Here’s the blurb:
The lectures given by Michel Foucault in 1983 at the Collège de France launch an inquiry into the notion of parrēsia and continue his rereading of ancient philosophy. Through the study of this notion of truth-telling, of speaking out freely, Foucault re-examines Greek citizenship, showing how the courage of truth forms the forgotten ethical basis of Athenian democracy. He describes how, with the decline of the city-states, the courage of truth is transformed and becomes directed personally to the Prince’s soul, giving us a new reading of Plato’s seventh letter. The platonic figure of the philosopher king, the condemnation of writing, and Socrates’ rejection of political involvement are some of the many topics of ancient philosophy revisited in Foucault’s lectures.
In the midst of brilliant interpretations of Greek tragedy, political theory, and philosophy, Foucault allows us to rethink the role, the significance, and the transformation of practices of parrēsia from antiquity to the present. Moreover, in these lectures Foucault constructs a figure of the philosopher in which he recognized himself and with this rereading of Greek thinkers he assures his own placement in philosophical modernity, problematizes his own function, and defines his mode of thinking and being.

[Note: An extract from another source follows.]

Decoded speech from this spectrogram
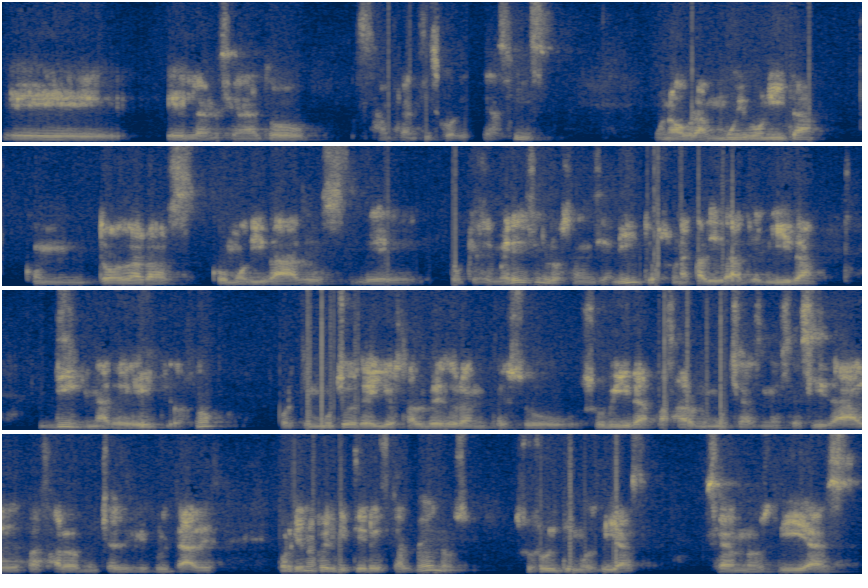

‘Modern philosophy is a practice which tests its reality in its relationship to politics. It is a practice which finds its function of truth in the criticism of illusion, deception, trickery, and flattery. Finally, it is a practice which finds the object of its exercise in the transformation of the subject by himself and of the subject by the other. Philosophy as exteriority with regard to a politics which constitutes its test of reality, philosophy as critique of a domain of illusion which challenges it to constitute itself as true discourse, and philosophy as ascesis, that is to say, as constitution of the subject by himself, are what constitute the modern mode of being of philosophy’.
Filed under: Lectures |